The pricing strategy adopted should not remain static but should be responsive to a product's evolving lifecycle.
To be successful at price setting and overall pricing strategy an entrepreneur will make a point of making in-depth use of competitive analysis. He or she must attach great importance to the calculation and results of break-even analysis and the measurement of price sensitivity. Entrepreneurs would rather rely on hard evidence to make pricing decisions and not mere hunches. They should also realize that there are a number of factors that are crucial in affecting price sensitivity and that these should not be ignored. A good example of such a factor is the customers' perceived value of a product/service.
That price setting is important is not in question. It is however more entrepreneurial to convince customers that you are offering great value as opposed to a great price. It is equally important to segment a given market and make long term plans on how to be successful in it.
Entrepreneurs must ask themselves a series of questions as they prepare to adopt a pricing strategy. They must understand the nature of their pricing strategy i.e. whether it is high-end, low-end or medium in nature. They must have the characteristics of their customers in mind i.e. whether they shop for service, convenience or low price. Entrepreneurs should seek to know if the price they have set will help offset all their operating costs. They should also make a point of investigating what prices their competitors are offering in addition to knowing how often they will make changes to their set prices.

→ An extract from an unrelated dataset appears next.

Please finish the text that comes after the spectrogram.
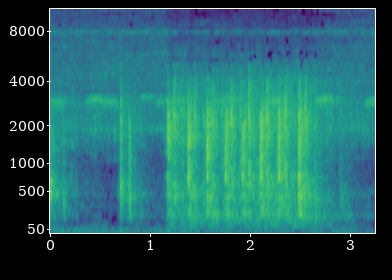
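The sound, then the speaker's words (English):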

There are a number of pricing strategies that can be adopted in this context and they are as follows:
- Competition-based pricing – this is where the price is based on the prices that similar competitors charge
- Cost plus pricing – it is the simplest technique and involves calculating the costs involved in production then adding the desired profit to this price as a percentage
- Skimming/creaming – this price setting technique involves selling at high prices, aiming to make profits from this rather than high sales volumes
- Market-oriented pricing – this is where the price set is as a result of target market analysis and research
- Loss leader – this is where a certain product is sold at a loss just to attract customers who'll then buy other products that are sold at full prices
- Predatory pricing – this is an aggressive price setting technique that is designed to scare competitors away from a designated target market
- Price discrimination – where different prices are set for different market segments but for the very same product/service